El Monte RV is similar to Cruise America but has fewer locations throughout the U.S. Additionally. They are limited in that they only rent Class A and C RVs. However, El Monte RV also offers one-way rentals along with short and long-term temporary housing solutions, which may appeal to some looking to rent an RV.
Camper Travel Bookings
The last place to rent an RV on this list is Camper Travel Bookings, which is included due to its international travel destination rental options. Renters can choose a motorhome or campervan in the U.S., Canada, Australia, New Zealand, South Africa, or Europe.
How Much Does It Cost to Rent an RV?
Now that you know your options for renting an RV and where you can get started renting, you’re likely wondering how much it costs to rent an RV.
Like anything, the rental cost will depend on size, amenities, and time of year/location, as well as whether you’re renting from a private party or company. While you’ll need to research rental costs based on your budget and desired RV type, some general guidelines on the price to rent an RV are found below.
- Class A: $175 to $275 per night
- Class B: $100 to $200 per night
- Class C: $150 to $200 per night
- Fifth Wheel: $60 to $150 per night
- Travel Trailer: $50 to $125 per night
- Pop Up Trailer: $50 to $100 per night
Along with the nightly cost to rent an RV, be prepared to factor in other expenses such as a pay-per-mile charge and gas, taxes, and cleaning fees. Sometimes these fees are included in the rental, but other times they may not be.
Some Helpful RVing Apps
As you can see, while renting an RV is generally cheaper than buying your own or paying for other accommodations, there are a lot of additional costs that can quickly add up.
If you’re thinking about RVing, renting, or not, check out these apps to help you save a bit of money.
Gasbuddy is a free app that shows local gas prices in the U.S. and Canada. Using the app, you can find the cheapest gas in the area you’re traveling in and save some money on gas. You can even filter your search by brand and type of gas.
FreeRoam is an app containing information on free and paid RV camping locations and overnight parking throughout the U.S. The app also provides reviews and ratings on various metrics such as cell reception and safety.
This membership app allows you to find and stay at thousands of host locations across the country. Pay the $50 yearly membership, and you’ll have access to thousands of people willing to let you park your RV on their property for free.
The Speedcheck app lets you test internet speed as well as offers the closest open Wi-Fi connections.
National Park Service
If you’re into RVing, then you’re probably also into National and State Parks. One of the best apps for preparing to explore our nation’s natural wonders is the National Park Service app. The app contains everything you need to know about the over 420 National Parks and Monuments across the country.

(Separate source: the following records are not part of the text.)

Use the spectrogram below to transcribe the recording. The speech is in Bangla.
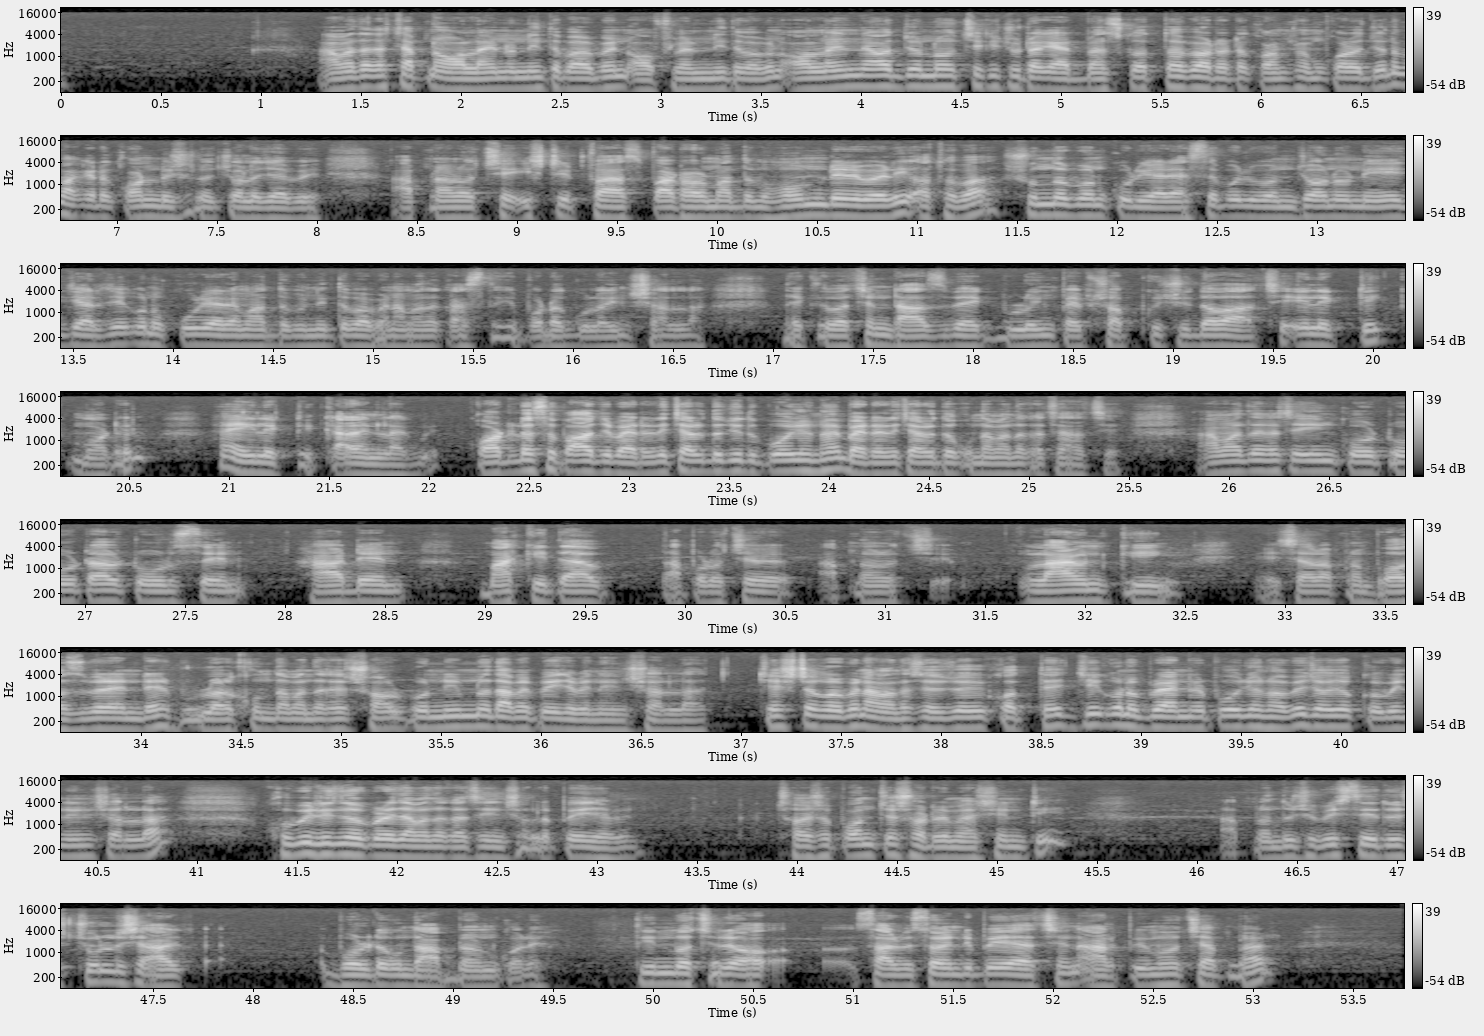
আমাদের কাছে আপনি অনলাইনও নিতে পারবেন অফলাইনে নিতে পারবেন। অনলাইন নেওয়ার জন্য হচ্ছে কিছু টাকা অ্যাডভান্স করতে হবে অর্ডারটা কনফার্ম করার জন্য, বাকিটা কন্ডিশনে চলে যাবে। আপনার হচ্ছে স্ট্রিট ফাস্ট পাঠানোর মাধ্যমে হোম ডেলিভারি অথবা সুন্দরবন কুরিয়ার এসে পরিবহন, জননী, এই আর যে কোনো কুরিয়ারের মাধ্যমে নিতে পারবেন আমাদের কাছ থেকে প্রোডাক্টগুলো ইনশাল্লাহ দেখতে পাচ্ছেন ডাস্ট ব্যাগ ব্লুইং পাইপ সব কিছু দেওয়া আছে ইলেকট্রিক মডেল হ্যাঁ ইলেকট্রিক কারেন্ট লাগবে। কর্ডলেসও পাওয়া যায় ব্যাটারি চালিত যদি প্রয়োজন হয় ব্যাটারি চালিত কিন্তু আমাদের কাছে আছে। আমাদের কাছে ইনকো টোটাল টোরসেন হার্ডেন মাকিতাব তারপর হচ্ছে আপনার হচ্ছে লায়ন কিং এছাড়াও আপনার বস ব্র্যান্ডের বুলার কিন্তু আমাদের কাছে সর্বনিম্ন দামে পেয়ে যাবেন ইনশাল্লাহ চেষ্টা করবেন আমাদের সাথে যোগাযোগ করতে, যে কোনো ব্র্যান্ডের প্রয়োজন হবে যোগাযোগ করবেন ইনশাল্লাহ খুবই রিজনেবল প্রাইস আমাদের কাছে ইনশাল্লাহ পেয়ে যাবেন। ছয়শো পঞ্চাশ শটের মেশিনটি আপনার দুশো বিশ থেকে দুশো চল্লিশ আর ভোল্টে কিন্তু আপ ডাউন করে। তিন বছরের সার্ভিস ওয়ারেন্টি পেয়ে যাচ্ছেন। আরপিএম হচ্ছে আপনার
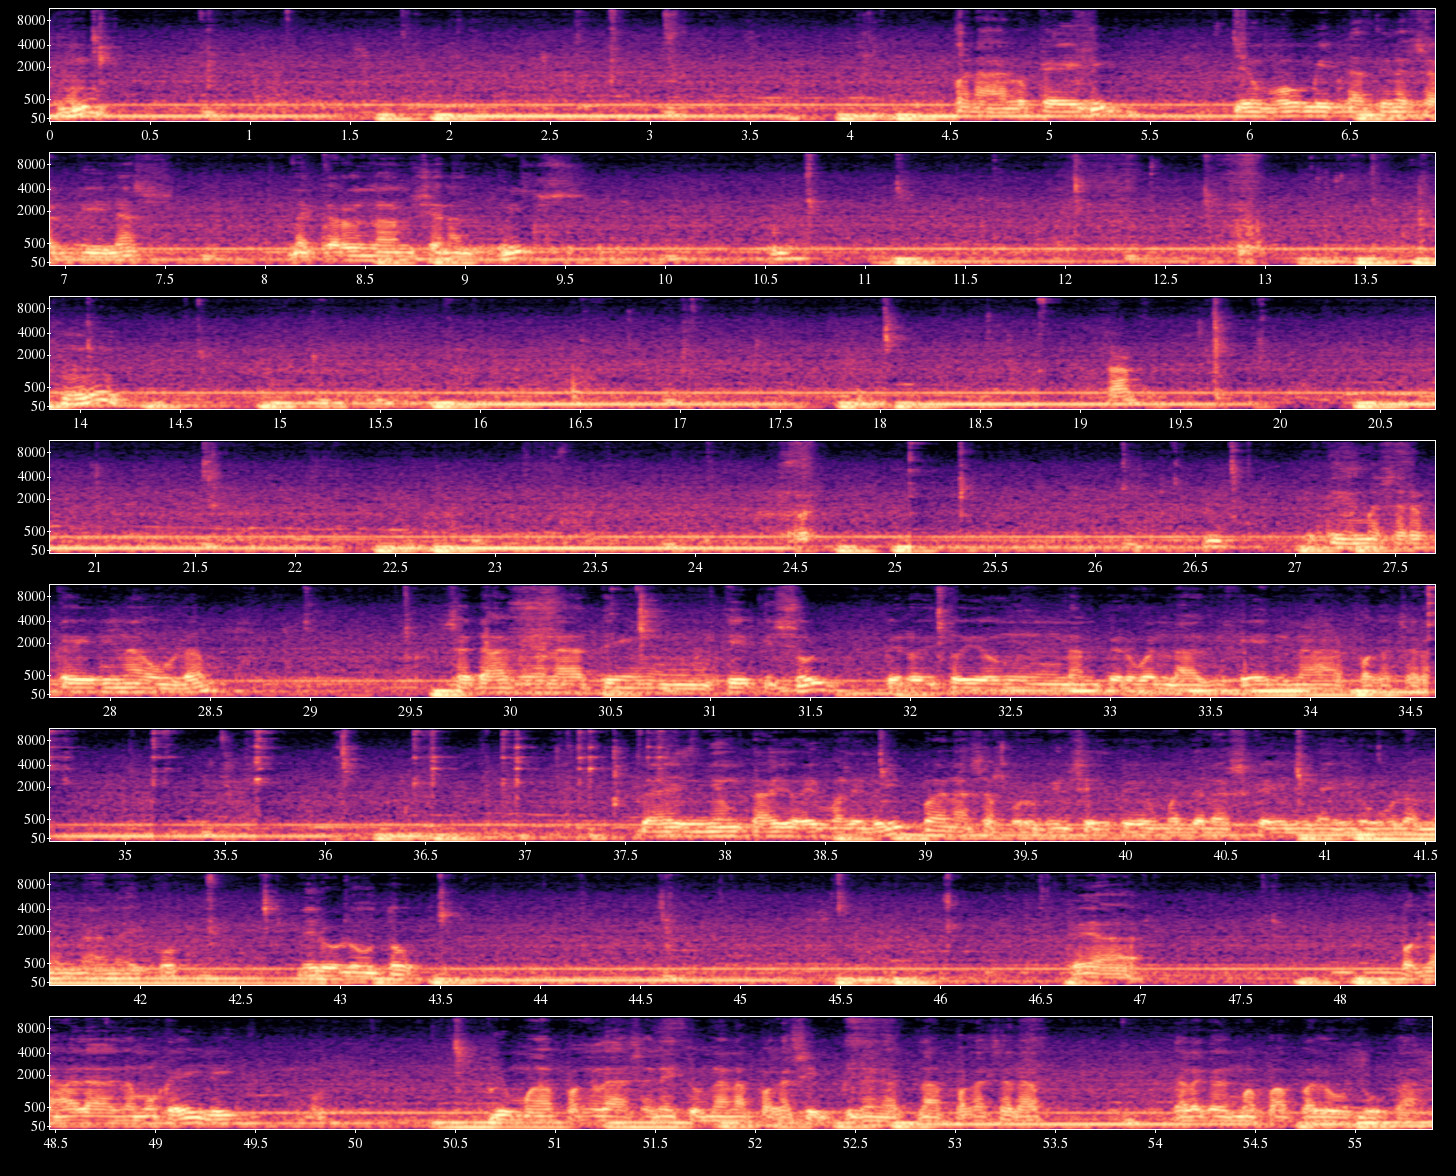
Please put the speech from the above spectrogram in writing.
Hmm. Panalo. kay Lee. Yung homemade natin na sardinas. Nagkaroon namin siya ng twist. Mm. Sarap. Ito yung masarap kainin na ulam. Sa dami na nating episode, pero ito yung number one lagi kainin na pagkasarap. Dahil yung tayo ay maliliit pa, nasa probinsya, ito yung madalas kainin na inuulam ng nanay ko. Niluluto. Kaya, pag naalala mo kay Lee, yung mga panglasa nito na napakasimple lang at napakasarap, talagang mapapaluto ka.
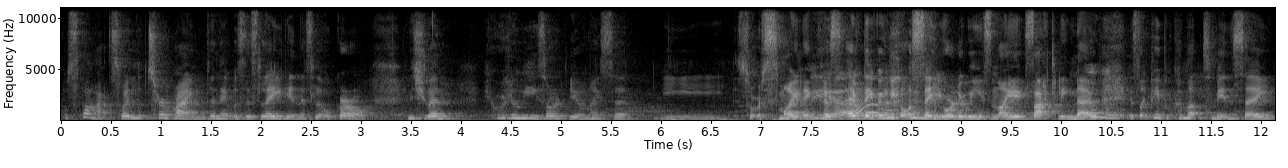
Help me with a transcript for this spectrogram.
"What's that?" So I looked, turned round, and it was this lady and this little girl, and she went, "You're Louise, aren't you?" And I said, Ye sort of smiling because Yeah. they've only got to say you're Louise, and I exactly know. Mhm. It's like people come up to me and say.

When Does It Make Sense to Rent an RV?
Now that you know all the basics for renting an RV, let’s talk about when it makes sense to rent an RV.
First, renting an RV is perfect for those who don’t have the funds to purchase an RV or don’t have a place to store one.
Even if you do have the money to buy your RV, and while it may be tempting to do so, the reality is that most RVs sit largely unused throughout the year. Thus, another reason to rent an RV is if you only want to use it intermittently or if you’re not sure how much you’ll use it. If you find you love the RV life and want to do it often or for extended periods, you can always purchase your own down the line.
The last primary reason to consider renting rather than buying is to take certain types of trips. For example, RVs are great for hunting trips or traveling to National Parks that don’t have other forms of accommodations nearby.
You can rent almost anything nowadays, and RVs are no different.
If you’re interested in traveling in an RV, or possibly even living in one, consider renting an RV instead of buying to save money and experience all that road trips have to offer.
Where will your adventures take you next?
This post originally appeared on Savoteur.